=== Task to complete ===
Would you restate the entries below word for word, leaving out the images?

=== Provided data ===
○ ○ ○ ○

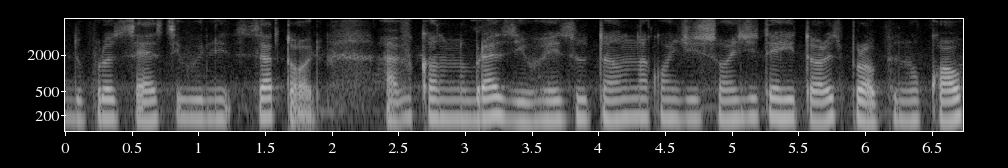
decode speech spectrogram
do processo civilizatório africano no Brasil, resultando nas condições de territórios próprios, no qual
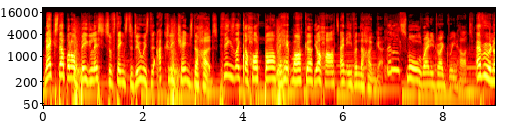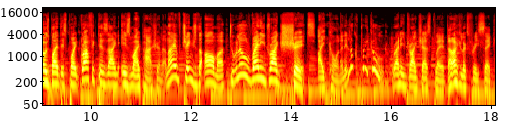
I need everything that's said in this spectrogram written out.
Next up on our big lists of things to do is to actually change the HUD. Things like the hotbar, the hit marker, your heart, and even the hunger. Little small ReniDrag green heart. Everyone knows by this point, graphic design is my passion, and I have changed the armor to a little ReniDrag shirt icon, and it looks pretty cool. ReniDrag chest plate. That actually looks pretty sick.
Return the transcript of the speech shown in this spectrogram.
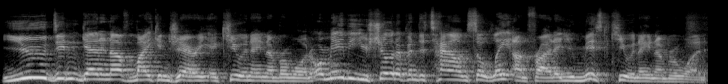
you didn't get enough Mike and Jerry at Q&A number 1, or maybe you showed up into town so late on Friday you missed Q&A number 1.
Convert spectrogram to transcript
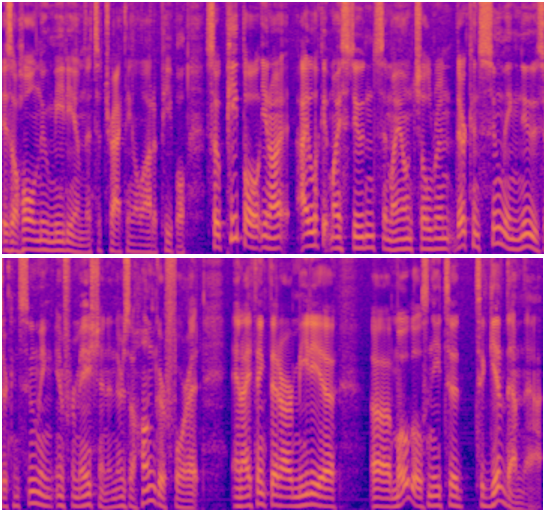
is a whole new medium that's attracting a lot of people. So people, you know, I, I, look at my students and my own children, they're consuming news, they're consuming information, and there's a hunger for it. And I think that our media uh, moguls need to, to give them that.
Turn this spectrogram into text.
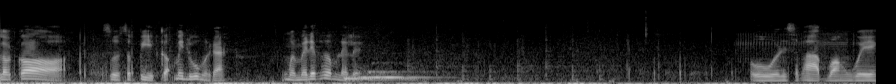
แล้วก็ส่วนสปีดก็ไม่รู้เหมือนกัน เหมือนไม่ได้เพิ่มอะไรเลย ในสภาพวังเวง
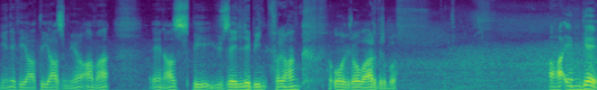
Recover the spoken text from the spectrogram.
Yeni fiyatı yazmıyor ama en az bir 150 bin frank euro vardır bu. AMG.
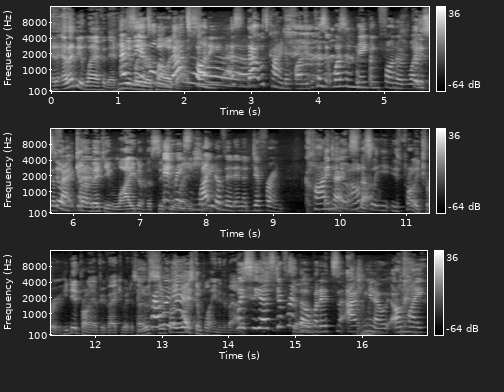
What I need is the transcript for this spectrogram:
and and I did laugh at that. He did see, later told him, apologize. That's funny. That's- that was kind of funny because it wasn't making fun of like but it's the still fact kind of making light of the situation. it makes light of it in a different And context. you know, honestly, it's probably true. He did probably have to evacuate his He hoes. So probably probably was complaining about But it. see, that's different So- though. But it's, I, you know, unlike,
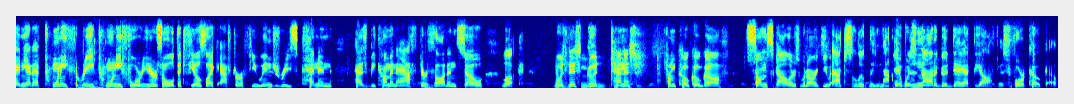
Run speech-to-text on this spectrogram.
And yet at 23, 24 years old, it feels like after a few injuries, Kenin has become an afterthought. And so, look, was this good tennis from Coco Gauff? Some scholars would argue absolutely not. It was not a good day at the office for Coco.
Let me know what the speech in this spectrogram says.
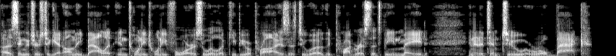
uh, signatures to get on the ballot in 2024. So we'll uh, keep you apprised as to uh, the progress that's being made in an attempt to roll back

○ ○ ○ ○

=== Answer space ===
decode speech spectrogram
do processo civilizatório africano no Brasil, resultando nas condições de territórios próprios, no qual
I need everything that's said in this spectrogram written out.
Next up on our big lists of things to do is to actually change the HUD. Things like the hotbar, the hit marker, your heart, and even the hunger. Little small ReniDrag green heart. Everyone knows by this point, graphic design is my passion, and I have changed the armor to a little ReniDrag shirt icon, and it looks pretty cool. ReniDrag chest plate. That actually looks pretty sick.
Return the transcript of the speech shown in this spectrogram.
you didn't get enough Mike and Jerry at Q&A number 1, or maybe you showed up into town so late on Friday you missed Q&A number 1.
Convert spectrogram to transcript
is a whole new medium that's attracting a lot of people. So people, you know, I, I, look at my students and my own children, they're consuming news, they're consuming information, and there's a hunger for it. And I think that our media uh, moguls need to, to give them that.
Turn this spectrogram into text.
แล้วก็ส่วนสปีดก็ไม่รู้เหมือนกัน เหมือนไม่ได้เพิ่มอะไรเลย ในสภาพวังเวง
Recover the spoken text from the spectrogram.
Yeni fiyatı yazmıyor ama en az bir 150 bin frank euro vardır bu. AMG.
What I need is the transcript for this spectrogram:
and and I did laugh at that. He did see, later told him, apologize. That's funny. That's- that was kind of funny because it wasn't making fun of like but it's the still fact kind of making light of the situation. it makes light of it in a different And context. you know, honestly, it's probably true. He did probably have to evacuate his He hoes. So probably probably was complaining about But it. see, that's different So- though. But it's, I, you know, unlike,
Run speech-to-text on this spectrogram.
And yet at 23, 24 years old, it feels like after a few injuries, Kenin has become an afterthought. And so, look, was this good tennis from Coco Gauff? Some scholars would argue absolutely not. It was not a good day at the office for Coco.
Let me know what the speech in this spectrogram says.
uh, signatures to get on the ballot in 2024. So we'll uh, keep you apprised as to uh, the progress that's being made in an attempt to roll back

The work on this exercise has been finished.